My reference also contains an experiment for testing one’s urine for indigo blue. The procedure makes use of the Obermayer Test mentioned above.
The University of Missouri in Kansan City has a video recording of a presentation made on the topic of King George III’s illness. It could be found here.
Postcript 3: Biotech Blue
Since the underlying cause of blue-stained urine is the bacterial production of indigo blue, why not use bacteria as alternative dye manufacturers? This research opportunity is explored in an article from the Journal of Industrial Microbiology and Biotechnology, volume 28 (2002), entitled “Application of metabolic engineering to imrpove both the production and use of biotech indigo” (abstract here and the review article linked below). The bacteria used was Escherichia coli. As with some generic aims of biotechnology, the use of bacteria presents environment-friendly alternatives to the present dye and denim industries. Such organisms naturally produce indigo blue as part of their metabolism.

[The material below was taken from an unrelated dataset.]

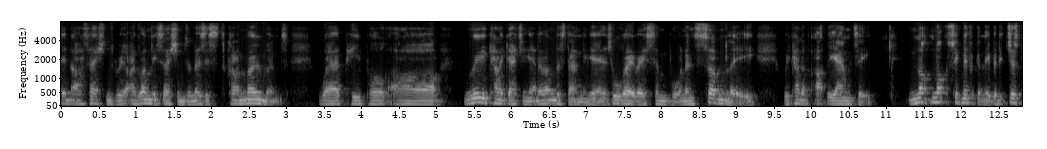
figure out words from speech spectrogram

I like one of the article’s caption: “Blue jeans could be getting greener”.
1. Ludueña, R. F. Learning Biochemistry: 100 Case-Oriented Problems, Problem 4, Wiley-Liss, Inc. (1995).
2. Articles on Blue Diaper Syndrome:
3. Dr. Jeremy Kaslow on the Obermayer Test: http://www.drkaslow.com/html/urine_indican.html
3. Cooksey, C. and A. Dronsfield. George III, indigo and the blue ring test. Education in Chemistry. Royal Society of Chemistry, March 2008. Available at: http://www.rsc.org/Education/EiC/issues/2008Mar/GeorgeIIIindigoBlueRingTest.asp
4. Review article of Application of metabolic engineering to imrpove both the production and use of biotech indigo in Nature, 27 March 2012: http://www.nature.com/news/2002/020327/full/news020325-4.html
[post by Ajep Perez]